> **AIM OF THE TASK**
Copy out the records below exactly as they appear.

============================================================

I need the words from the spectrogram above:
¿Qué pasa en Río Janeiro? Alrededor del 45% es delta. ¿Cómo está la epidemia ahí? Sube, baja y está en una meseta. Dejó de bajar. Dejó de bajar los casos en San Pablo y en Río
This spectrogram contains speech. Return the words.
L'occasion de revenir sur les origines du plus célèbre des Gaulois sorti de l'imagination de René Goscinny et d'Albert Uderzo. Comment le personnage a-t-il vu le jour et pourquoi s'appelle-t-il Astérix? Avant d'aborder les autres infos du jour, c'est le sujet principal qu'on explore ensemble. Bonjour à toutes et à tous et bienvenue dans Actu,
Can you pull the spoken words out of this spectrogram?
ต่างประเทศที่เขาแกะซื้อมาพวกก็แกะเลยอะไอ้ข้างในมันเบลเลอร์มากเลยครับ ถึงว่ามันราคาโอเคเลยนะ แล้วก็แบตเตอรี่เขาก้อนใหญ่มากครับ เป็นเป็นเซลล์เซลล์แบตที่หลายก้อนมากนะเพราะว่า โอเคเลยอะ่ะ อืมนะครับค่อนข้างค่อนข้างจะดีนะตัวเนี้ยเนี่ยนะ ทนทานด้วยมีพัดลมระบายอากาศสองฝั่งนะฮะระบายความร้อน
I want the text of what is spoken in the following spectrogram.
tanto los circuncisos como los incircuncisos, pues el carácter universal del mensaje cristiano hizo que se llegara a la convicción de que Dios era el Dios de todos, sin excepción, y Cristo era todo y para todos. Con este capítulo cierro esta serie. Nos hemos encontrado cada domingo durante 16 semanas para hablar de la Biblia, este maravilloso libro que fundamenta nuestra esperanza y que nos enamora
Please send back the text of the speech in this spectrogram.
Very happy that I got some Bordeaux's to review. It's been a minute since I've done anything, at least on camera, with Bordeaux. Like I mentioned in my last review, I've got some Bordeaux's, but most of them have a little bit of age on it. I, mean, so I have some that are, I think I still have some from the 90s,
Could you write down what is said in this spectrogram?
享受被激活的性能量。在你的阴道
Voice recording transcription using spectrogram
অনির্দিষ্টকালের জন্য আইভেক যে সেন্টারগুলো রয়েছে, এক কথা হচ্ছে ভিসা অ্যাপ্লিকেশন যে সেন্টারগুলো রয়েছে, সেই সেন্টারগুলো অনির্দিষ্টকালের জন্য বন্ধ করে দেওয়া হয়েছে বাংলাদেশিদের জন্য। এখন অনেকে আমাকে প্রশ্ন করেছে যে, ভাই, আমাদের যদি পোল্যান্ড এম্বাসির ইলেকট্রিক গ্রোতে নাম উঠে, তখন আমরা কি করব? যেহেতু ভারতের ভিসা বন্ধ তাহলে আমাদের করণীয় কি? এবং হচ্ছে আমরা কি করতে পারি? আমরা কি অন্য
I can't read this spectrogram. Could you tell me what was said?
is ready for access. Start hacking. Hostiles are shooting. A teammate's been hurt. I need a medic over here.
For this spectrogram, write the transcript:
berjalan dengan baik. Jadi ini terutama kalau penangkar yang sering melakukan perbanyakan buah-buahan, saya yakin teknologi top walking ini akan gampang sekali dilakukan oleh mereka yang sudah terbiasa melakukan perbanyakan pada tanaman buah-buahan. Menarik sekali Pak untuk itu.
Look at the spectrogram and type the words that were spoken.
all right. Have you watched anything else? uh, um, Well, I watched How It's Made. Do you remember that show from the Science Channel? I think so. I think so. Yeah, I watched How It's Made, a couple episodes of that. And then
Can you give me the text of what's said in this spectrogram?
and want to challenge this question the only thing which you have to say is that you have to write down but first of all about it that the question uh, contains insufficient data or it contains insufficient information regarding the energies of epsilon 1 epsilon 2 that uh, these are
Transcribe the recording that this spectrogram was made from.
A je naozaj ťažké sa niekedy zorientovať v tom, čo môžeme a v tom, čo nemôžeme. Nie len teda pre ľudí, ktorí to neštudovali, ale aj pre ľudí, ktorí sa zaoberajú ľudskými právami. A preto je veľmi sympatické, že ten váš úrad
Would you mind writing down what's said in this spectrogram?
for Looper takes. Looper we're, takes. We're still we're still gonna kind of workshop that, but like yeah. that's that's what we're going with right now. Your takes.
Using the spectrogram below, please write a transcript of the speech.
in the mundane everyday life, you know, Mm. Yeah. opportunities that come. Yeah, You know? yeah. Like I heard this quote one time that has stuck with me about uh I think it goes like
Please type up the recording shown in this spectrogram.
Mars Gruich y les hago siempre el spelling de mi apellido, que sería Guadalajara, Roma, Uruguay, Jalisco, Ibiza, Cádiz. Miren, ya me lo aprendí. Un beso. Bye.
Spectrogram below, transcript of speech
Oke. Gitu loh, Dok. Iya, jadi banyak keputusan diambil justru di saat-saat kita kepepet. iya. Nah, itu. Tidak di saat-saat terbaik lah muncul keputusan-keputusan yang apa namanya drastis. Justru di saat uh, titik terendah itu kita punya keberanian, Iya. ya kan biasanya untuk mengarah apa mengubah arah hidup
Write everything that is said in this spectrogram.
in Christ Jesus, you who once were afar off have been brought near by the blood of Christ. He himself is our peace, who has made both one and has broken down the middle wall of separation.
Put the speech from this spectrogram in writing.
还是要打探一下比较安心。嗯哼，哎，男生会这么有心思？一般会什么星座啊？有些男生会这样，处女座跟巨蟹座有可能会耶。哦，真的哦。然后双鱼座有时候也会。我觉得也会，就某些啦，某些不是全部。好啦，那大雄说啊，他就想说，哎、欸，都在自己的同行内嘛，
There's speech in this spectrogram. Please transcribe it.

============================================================

> **RESPONSE AREA**
I need the words from the spectrogram above:
¿Qué pasa en Río Janeiro? Alrededor del 45% es delta. ¿Cómo está la epidemia ahí? Sube, baja y está en una meseta. Dejó de bajar. Dejó de bajar los casos en San Pablo y en Río
This spectrogram contains speech. Return the words.
L'occasion de revenir sur les origines du plus célèbre des Gaulois sorti de l'imagination de René Goscinny et d'Albert Uderzo. Comment le personnage a-t-il vu le jour et pourquoi s'appelle-t-il Astérix? Avant d'aborder les autres infos du jour, c'est le sujet principal qu'on explore ensemble. Bonjour à toutes et à tous et bienvenue dans Actu,
Can you pull the spoken words out of this spectrogram?
ต่างประเทศที่เขาแกะซื้อมาพวกก็แกะเลยอะไอ้ข้างในมันเบลเลอร์มากเลยครับ ถึงว่ามันราคาโอเคเลยนะ แล้วก็แบตเตอรี่เขาก้อนใหญ่มากครับ เป็นเป็นเซลล์เซลล์แบตที่หลายก้อนมากนะเพราะว่า โอเคเลยอะ่ะ อืมนะครับค่อนข้างค่อนข้างจะดีนะตัวเนี้ยเนี่ยนะ ทนทานด้วยมีพัดลมระบายอากาศสองฝั่งนะฮะระบายความร้อน
I want the text of what is spoken in the following spectrogram.
tanto los circuncisos como los incircuncisos, pues el carácter universal del mensaje cristiano hizo que se llegara a la convicción de que Dios era el Dios de todos, sin excepción, y Cristo era todo y para todos. Con este capítulo cierro esta serie. Nos hemos encontrado cada domingo durante 16 semanas para hablar de la Biblia, este maravilloso libro que fundamenta nuestra esperanza y que nos enamora
Please send back the text of the speech in this spectrogram.
Very happy that I got some Bordeaux's to review. It's been a minute since I've done anything, at least on camera, with Bordeaux. Like I mentioned in my last review, I've got some Bordeaux's, but most of them have a little bit of age on it. I, mean, so I have some that are, I think I still have some from the 90s,
Could you write down what is said in this spectrogram?
享受被激活的性能量。在你的阴道
Voice recording transcription using spectrogram
অনির্দিষ্টকালের জন্য আইভেক যে সেন্টারগুলো রয়েছে, এক কথা হচ্ছে ভিসা অ্যাপ্লিকেশন যে সেন্টারগুলো রয়েছে, সেই সেন্টারগুলো অনির্দিষ্টকালের জন্য বন্ধ করে দেওয়া হয়েছে বাংলাদেশিদের জন্য। এখন অনেকে আমাকে প্রশ্ন করেছে যে, ভাই, আমাদের যদি পোল্যান্ড এম্বাসির ইলেকট্রিক গ্রোতে নাম উঠে, তখন আমরা কি করব? যেহেতু ভারতের ভিসা বন্ধ তাহলে আমাদের করণীয় কি? এবং হচ্ছে আমরা কি করতে পারি? আমরা কি অন্য
I can't read this spectrogram. Could you tell me what was said?
is ready for access. Start hacking. Hostiles are shooting. A teammate's been hurt. I need a medic over here.
For this spectrogram, write the transcript:
berjalan dengan baik. Jadi ini terutama kalau penangkar yang sering melakukan perbanyakan buah-buahan, saya yakin teknologi top walking ini akan gampang sekali dilakukan oleh mereka yang sudah terbiasa melakukan perbanyakan pada tanaman buah-buahan. Menarik sekali Pak untuk itu.
Look at the spectrogram and type the words that were spoken.
all right. Have you watched anything else? uh, um, Well, I watched How It's Made. Do you remember that show from the Science Channel? I think so. I think so. Yeah, I watched How It's Made, a couple episodes of that. And then
Can you give me the text of what's said in this spectrogram?
and want to challenge this question the only thing which you have to say is that you have to write down but first of all about it that the question uh, contains insufficient data or it contains insufficient information regarding the energies of epsilon 1 epsilon 2 that uh, these are
Transcribe the recording that this spectrogram was made from.
A je naozaj ťažké sa niekedy zorientovať v tom, čo môžeme a v tom, čo nemôžeme. Nie len teda pre ľudí, ktorí to neštudovali, ale aj pre ľudí, ktorí sa zaoberajú ľudskými právami. A preto je veľmi sympatické, že ten váš úrad
Would you mind writing down what's said in this spectrogram?
for Looper takes. Looper we're, takes. We're still we're still gonna kind of workshop that, but like yeah. that's that's what we're going with right now. Your takes.
Using the spectrogram below, please write a transcript of the speech.
in the mundane everyday life, you know, Mm. Yeah. opportunities that come. Yeah, You know? yeah. Like I heard this quote one time that has stuck with me about uh I think it goes like
Please type up the recording shown in this spectrogram.
Mars Gruich y les hago siempre el spelling de mi apellido, que sería Guadalajara, Roma, Uruguay, Jalisco, Ibiza, Cádiz. Miren, ya me lo aprendí. Un beso. Bye.
Spectrogram below, transcript of speech
Oke. Gitu loh, Dok. Iya, jadi banyak keputusan diambil justru di saat-saat kita kepepet. iya. Nah, itu. Tidak di saat-saat terbaik lah muncul keputusan-keputusan yang apa namanya drastis. Justru di saat uh, titik terendah itu kita punya keberanian, Iya. ya kan biasanya untuk mengarah apa mengubah arah hidup
Write everything that is said in this spectrogram.
in Christ Jesus, you who once were afar off have been brought near by the blood of Christ. He himself is our peace, who has made both one and has broken down the middle wall of separation.
Put the speech from this spectrogram in writing.
还是要打探一下比较安心。嗯哼，哎，男生会这么有心思？一般会什么星座啊？有些男生会这样，处女座跟巨蟹座有可能会耶。哦，真的哦。然后双鱼座有时候也会。我觉得也会，就某些啦，某些不是全部。好啦，那大雄说啊，他就想说，哎、欸，都在自己的同行内嘛，
There's speech in this spectrogram. Please transcribe it.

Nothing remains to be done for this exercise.